number = "8",

}

Socially, politically and economically mediated health effects of climate change: Possible consequences for Africa. / Bowles, Devin C; BUTLER, Colin.

In: SAMJ South African Medical Journal, Vol. 104, No. 8, 2014, p. 585-587.

Research output: Contribution to journalComment/debate

TY - JOUR

T1 - Socially, politically and economically mediated health effects of climate change: Possible consequences for Africa

AU - Bowles, Devin C

AU - BUTLER, Colin

PY - 2014

Y1 - 2014

N2 - In Africa, as elsewhere in the world, climate change looms as a profound health challenge in this century. Socially, politically and economically mediated ('tertiary') effects will probably be the most significant consequences of climate change, substantially exceeding the probable burden of its direct effects and infectious diseases. Climate change will decrease crop yields in many low-latitude areas, decreasing food security in many countries, including those in Africa. Under-nutrition will worsen, aggravated by diminished economic growth - one of the most widely predicted consequences of climate change.
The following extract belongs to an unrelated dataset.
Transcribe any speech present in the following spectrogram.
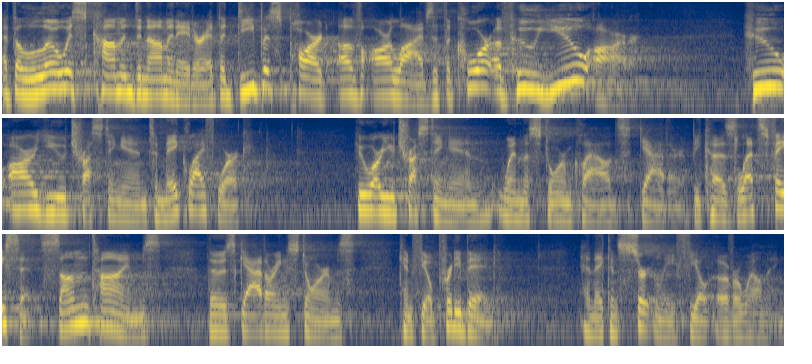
at the lowest common denominator, at the deepest part of our lives, at the core of who you are, who are you trusting in to make life work? Who are you trusting in when the storm clouds gather? Because let's face it, sometimes those gathering storms can feel pretty big, and they can certainly feel overwhelming.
Furthermore, migration will increase, which will stretch and could even overwhelm health systems in destination areas, in addition to sapping donor locations of the financial and human capital they could use for further development. Mass migration heightens the risk of conflict, as does resource scarcity caused by climate change. Consequently, the capacity of states to meet the expectations of their citizens and impose law and order could further decrease, incentivising unscrupulous leaders to initiate or sustain conflict to enhance their support base. In summary, health systems on the African continent will be severely challenged by the increased demands caused by climate change, while their capacity will be diminished by its direct effects, reduced economic growth, additional migration and conflict. Adaptation is frequently treated as the best climate change response, but it is especially difficult in poorer countries, where even general development is threatened by these challenges. Reliance on adaptation would exacerbate the health gap. Global climate change mitigation is the surest way to preserve health, in Africa and elsewhere.
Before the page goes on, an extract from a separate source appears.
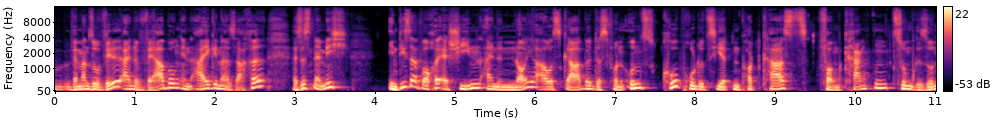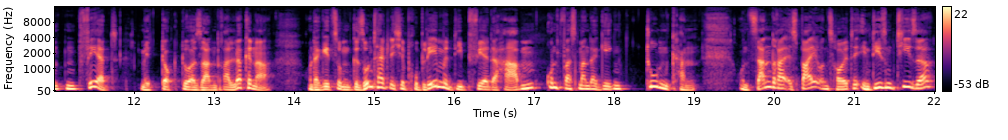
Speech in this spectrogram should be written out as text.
wenn man so will, eine Werbung in eigener Sache. Es ist nämlich in dieser Woche erschienen eine neue Ausgabe des von uns co-produzierten Podcasts Vom Kranken zum gesunden Pferd mit Dr. Sandra Löckener. Und da geht es um gesundheitliche Probleme, die Pferde haben und was man dagegen tun kann. Und Sandra ist bei uns heute in diesem Teaser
AB - In Africa, as elsewhere in the world, climate change looms as a profound health challenge in this century. Socially, politically and economically mediated ('tertiary') effects will probably be the most significant consequences of climate change, substantially exceeding the probable burden of its direct effects and infectious diseases. Climate change will decrease crop yields in many low-latitude areas, decreasing food security in many countries, including those in Africa. Under-nutrition will worsen, aggravated by diminished economic growth - one of the most widely predicted consequences of climate change. Furthermore, migration will increase, which will stretch and could even overwhelm health systems in destination areas, in addition to sapping donor locations of the financial and human capital they could use for further development. Mass migration heightens the risk of conflict, as does resource scarcity caused by climate change. Consequently, the capacity of states to meet the expectations of their citizens and impose law and order could further decrease, incentivising unscrupulous leaders to initiate or sustain conflict to enhance their support base. In summary, health systems on the African continent will be severely challenged by the increased demands caused by climate change, while their capacity will be diminished by its direct effects, reduced economic growth, additional migration and conflict. Adaptation is frequently treated as the best climate change response, but it is especially difficult in poorer countries, where even general development is threatened by these challenges. Reliance on adaptation would exacerbate the health gap. Global climate change mitigation is the surest way to preserve health, in Africa and elsewhere.

KW - public health

KW - climate change

KW - conflict

U2 - 10.7196/SAMJ.8604

DO - 10.7196/SAMJ.8604

M3 - Comment/debate

VL - 104

SP - 585

EP - 587

JO - Cardiovascular Journal of Africa

JF - Cardiovascular Journal of Africa

SN - 0256-9574

IS - 8

ER -